For two years now Ukraine has been experiencing a growing discontent with the processes, which come from the government; corruption is not defeated, economic reforms haven’t been carried out, legislation and law enforcement leave much to be desired. The war that could have been ended either in a victory or in negotiations still continues.
Of course, two or two and a half years is a short period for history, but we understand that if there is no articulated reform program, no good management, masses do not decide anything. And this understanding starts reaching the masses, the hot-heads, who are ready to go out to streets: what for? If we take the power, whom we will give it? Therefore, everything will be happening differently in Belarus. Mass actions will sooner or later be taking place when there appears the competent part of the elites, who will be able to offer a program, a strategy of reform and the country’s transformation. These elites will have to obtain a vote of confidence from the masses. How can they win the trust? Today, with total distrust to everything that reigns in Belarus, even if 90% of Belarusians would be against the existing regime, the regime will feel safe: there is no alternative that would enjoy greater trust than the regime.
But now the regime is put in the situation where it can no longer maintain the status quo; it cannot remain in power just doing nothing. The regime should change, but the regime itself is not able to do so; it cannot find the creativity to change itself and change the country.

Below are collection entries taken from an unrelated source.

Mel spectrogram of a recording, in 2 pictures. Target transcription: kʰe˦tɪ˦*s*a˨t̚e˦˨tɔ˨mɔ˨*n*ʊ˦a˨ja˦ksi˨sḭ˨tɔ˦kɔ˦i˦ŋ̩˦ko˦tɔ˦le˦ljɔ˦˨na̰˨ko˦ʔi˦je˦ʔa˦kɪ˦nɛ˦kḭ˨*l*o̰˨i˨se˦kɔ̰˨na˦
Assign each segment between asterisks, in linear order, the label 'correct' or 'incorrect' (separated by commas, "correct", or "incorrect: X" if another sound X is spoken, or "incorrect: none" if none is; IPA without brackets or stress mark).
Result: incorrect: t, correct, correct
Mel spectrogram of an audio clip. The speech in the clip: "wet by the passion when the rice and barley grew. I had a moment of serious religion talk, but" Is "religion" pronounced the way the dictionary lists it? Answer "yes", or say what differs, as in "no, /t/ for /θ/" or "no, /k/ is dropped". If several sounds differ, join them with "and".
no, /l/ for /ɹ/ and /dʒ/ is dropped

What do the countries of our region do in this situation? Sooner or later, the so-called publicity will be announced: a broad public debate will be allowed. First liberalization in relation to the media and assemblies will happen, so that new leaders will emerge. The emergence of new people will allow the authorities, on the one hand, to appropriate their ideas and put them into practice; on the other hand, the emergence of new people will condition their support. Anyway, a political process will start. If things develop peacefully, with a high degree of agreement between the parties, we can take the Poland’s path after the roundtable. And the mistakes and failures may lead to mass protest and clashes. It all depends on how clever the authorities and the elites are, which will be manifested in the era of liberalization and publicity.

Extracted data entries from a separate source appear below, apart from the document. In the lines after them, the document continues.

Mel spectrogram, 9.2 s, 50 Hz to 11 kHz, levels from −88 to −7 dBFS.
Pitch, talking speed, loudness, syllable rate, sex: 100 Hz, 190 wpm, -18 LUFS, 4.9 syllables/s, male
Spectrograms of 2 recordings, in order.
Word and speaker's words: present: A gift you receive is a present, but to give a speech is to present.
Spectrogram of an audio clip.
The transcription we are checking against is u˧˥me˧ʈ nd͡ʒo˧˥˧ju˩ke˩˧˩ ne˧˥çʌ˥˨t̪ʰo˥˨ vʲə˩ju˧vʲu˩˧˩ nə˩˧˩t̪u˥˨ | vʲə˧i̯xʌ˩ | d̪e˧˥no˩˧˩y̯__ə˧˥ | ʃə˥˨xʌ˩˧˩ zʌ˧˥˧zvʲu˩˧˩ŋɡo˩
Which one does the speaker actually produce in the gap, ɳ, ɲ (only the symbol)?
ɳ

We can notice delayed signs of the approaching publicity right now, but the decisiveness of the regime for changes is not visible yet.
- Does it mean that Belarus will have to repeat the path of the USSR in its last years?

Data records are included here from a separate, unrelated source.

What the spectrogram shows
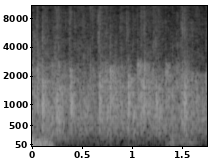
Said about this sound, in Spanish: ¿Cuántos dicen amén? Denle un aplauso a Cristo en este día, en el nombre de Jesús. Aleluya.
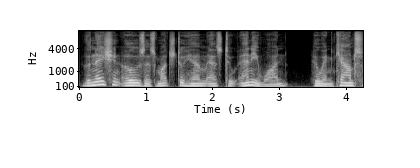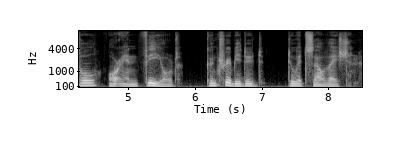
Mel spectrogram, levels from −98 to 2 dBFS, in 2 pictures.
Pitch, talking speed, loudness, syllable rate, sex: 130 Hz, 150 wpm, -17 LUFS, 4.2 syllables/s, male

- Not exactly. The similarity with the USSR in its last years will be visible in the need to declare the publicity - certain liberalization of the media, freedom of speech, freedom of assembly under the control of the regime and the power structures, so that assemblies don’t turn into mass demonstration. Secondly, new leaders will manifest themselves through publicity. Here we will have to borrow Poland’s experience of consolidation and mutual trust within the nation. That is why we cannot just give power to the Belarusian specialists educated in the West.
The experience of Ukraine doesn’t suit us: the majority of the population must be realizing by now that it is easy to break the system. We need our own synthetic way. Are there forces and resources for overcoming this path? It is very difficult to say that now; it can only be said by empirically analyzing the period of publicity.
The main obstacle to be overcome is the mutual distrust that Belarusians have to each other, to the authorities, and to political parties... Can we find people, forces, parties, groups, churches in Belarus, who would enjoy the confidence of the very significant part of the population? I think that 30-40 percent, who are able to trust and through that trust lead new power to become the authorities, would be enough.